Internet fraud and identity thieves are as numerous today as they have ever been and are regularly taking advantage of the most cutting edge technology in order to steal law-abiding citizens’ money. Many of the people who get caught up in these schemes and thefts are senior citizens, and they are often even sought out and specifically targeted by experienced fraudsters. They exploit these seniors’ decline in mental quickness and their trust by befriending them and then later turning around to scam them through the use of false investment opportunities, sweepstakes, or by using numerous other tactics.
The best way to protect yourself and your loved ones is by understanding how these criminals operate and the methods they employ in order to get the job done. Luckily, there are many specific things to look out for that can indicate that someone is attempting to commit identity theft or fraud. If you are a friend or family member of a senior citizen, read over the following red flags to look out for in order to help protect them against fraud:
- Large increases in debit or credit card usage.
- Large withdrawals from savings, particularly if it’s an inactive account.
- Overdraft fees or bounced checks.
- New debit or credit cards that come in the mail.
- Forged signatures.
- Check numbers that are out of sync.
- The senior is confused about their account balance.
- Caregivers receiving too much pay.
- Increases in monthly expenditures.
- The senior speaks about a lottery or sweepstakes they’ve won.
- The senior states they’ve provided personal info through email or over the phone.
- While the above are some good tells that may well indicate scams or fraud being committed, it’s also important to understand the nature of the attacks themselves and take a proactive approach to guarding yourself or your loved ones against such attacks. Let’s take a closer look and see what types of scams are most common and what ways are best to guard against them.
Phishing attacks are generally sent out in the form of an urgent message to a ton of different people at the same time. This is where the “fishing” term comes from, as even if the majority of the people who get these messages ignore them, anyone who does fall for the “lure” can net the scammer a huge profit. They’ll often be messages that will tell the receiver that there’s something wrong with their account and will ask for personal information in order to reconcile the issue.
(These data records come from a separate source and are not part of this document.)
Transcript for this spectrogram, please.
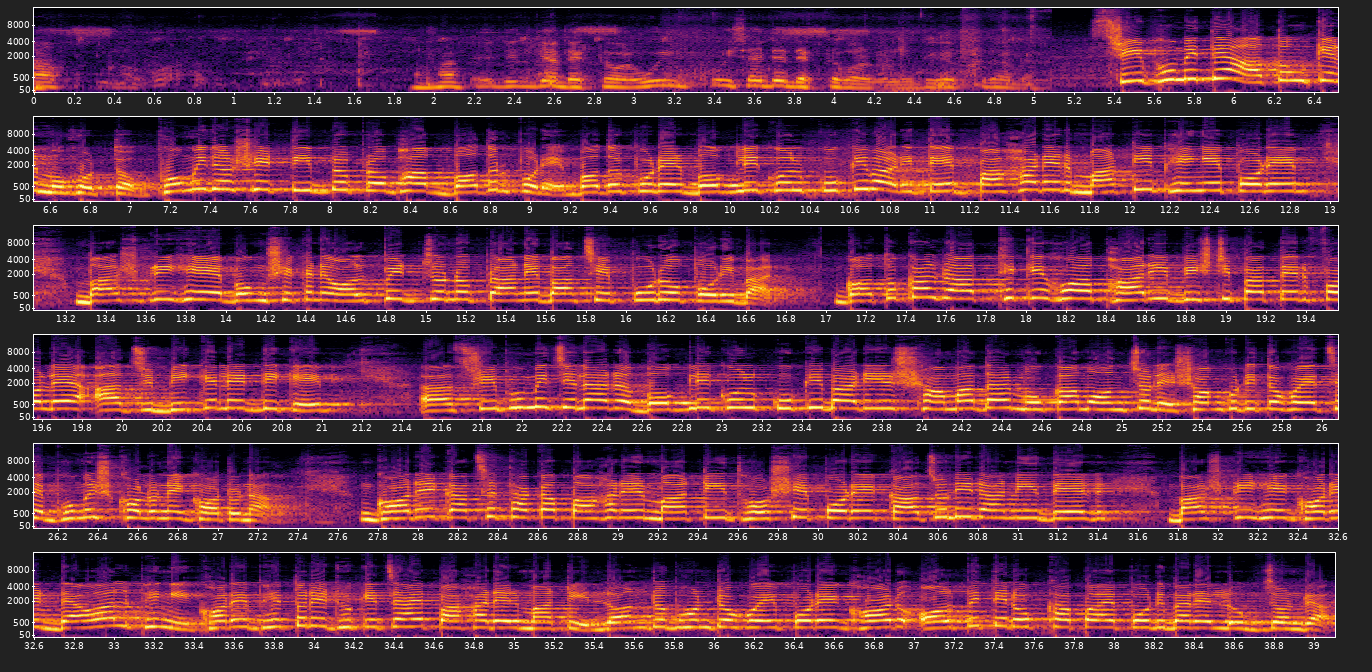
এদিক দিয়ে দেখতে পারবেন ওই ওই সাইডে দেখতে পারবেন ওদিকে পুরো শ্রীভূমিতে আতঙ্কের মুহূর্ত। ভূমিধসের তীব্র প্রভাব বদরপুরে। বদরপুরের বগলিকুল কুকিবাড়িতে পাহাড়ের মাটি ভেঙে পড়ে বাসগৃহে এবং সেখানে অল্পের জন্য প্রাণে বাঁচে পুরো পরিবার। গতকাল রাত থেকে হওয়া ভারী বৃষ্টিপাতের ফলে আজ বিকেলের দিকে শ্রীভূমি জেলার বগলিকুল কুকিবাড়ির সামাদার মোকাম অঞ্চলে সংঘটিত হয়েছে ভূমিস্খলনের ঘটনা। ঘরের কাছে থাকা পাহাড়ের মাটি ধসে পড়ে কাজলি রানীদের বাসগৃহে ঘরের দেওয়াল ভেঙে ঘরের ভেতরে ঢুকে যায় পাহাড়ের মাটি লণ্ডভণ্ড হয়ে পড়ে ঘর অল্পেতে রক্ষা পায় পরিবারের লোকজনরা।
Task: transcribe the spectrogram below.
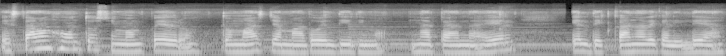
Estaban juntos Simón Pedro, Tomás llamado el Dídimo, Natanael, el de Cana de Galilea,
They’ll often come through email and can look very convincing. Many times they’ll use spoofed websites of banks, payment companies, or financial institutions. For example, your bank might have the website address “www.mainstreetbank.com” but a phisher might use something that looks like “www.ma1nstreetbank.com.”
Emails aren’t the only methods, as there are also scams that revolve around phone calls or even text messages. In order to avoid phishing attempts, review the following steps:
- Be critical of any email asking for personal financial information, particularly if it says it’s an urgent matter.
- Avoid filling out forms through the email itself. Instead, always try to put your financial information into secure sites or over the phone after calling them directly.
- Don’t follow any links that you receive through text message or email.
- If you’re entering any private financial data, always make sure it’s a secure site.
- Log into each of your online accounts at least once per month.
- Review your credit card and bank statement regularly.
- Keep your internet browser up to date.
Not all identities are stolen over the internet. Some are stolen in person. If you find yourself in a situation that seems almost too good to be true, it probably is. Let’s take a look at some common scams that senior citizens and other people regularly fall for:
The victims of these scams are told to be the middleman for a donation drive. They’ll be asked to deposit large checks into their account, keep a small cut for themselves for the trouble, and then forward the rest of the money into the fraudsters account. The money they’re “depositing” into their account doesn’t actually exist or sometimes even belongs to other victims.
Working from Home
A victim sees an advertisement promising them big bucks for working an easy job from the comfort of their own home. They’ll have checks deposited into their bank account and are told to wire 90% of it back to the fraudster and keep the remaining portion for themselves. Like with the above example, this money often doesn’t even exist, so the actual money that gets sent belongs to the victim.
The victim gets involved with an online boyfriend or girlfriend who tells them to deposit a check or money order into their account and then wire them the money. These checks are bogus so the boyfriend/girlfriend ends up getting money from the victim’s own pocket.
While the above are common examples, there are endless scenarios that a fraudster can use to steal a senior citizen’s money. It’s best to proactively protect yourself from them rather than hoping to do damage control after your identity is already stolen. Let’s take a look at some of the best ways to go about doing this:
- Regularly review your bank accounts and financial statements.
- Sign up for security alerts through your mobile or on your email account.
- Monitor your credit score to check it for unauthorized activity.
- Keep private information private – use direct deposits and keep all financial records secure under lock and key.
- If you are a victim of fraud, contact your financial services company immediately and notify them of the problem.
Senior identity theft is a very real thing that does affect countless individuals every single year. By taking a proactive approach in protecting yourself or someone you know, you will be able to minimize your risk. The most important thing is to be skeptical of strangers promising you money for little or no effort or of messages urging you to send them your personal information.
Tim is a freelance journalist who writes on everything from personal finance to investing and credit. He spends his spare time traveling, paddle boarding and working with local charities. He has a B.A. in English Literature from Oklahoma State University and lives with his wife and children in Phoenix, Az.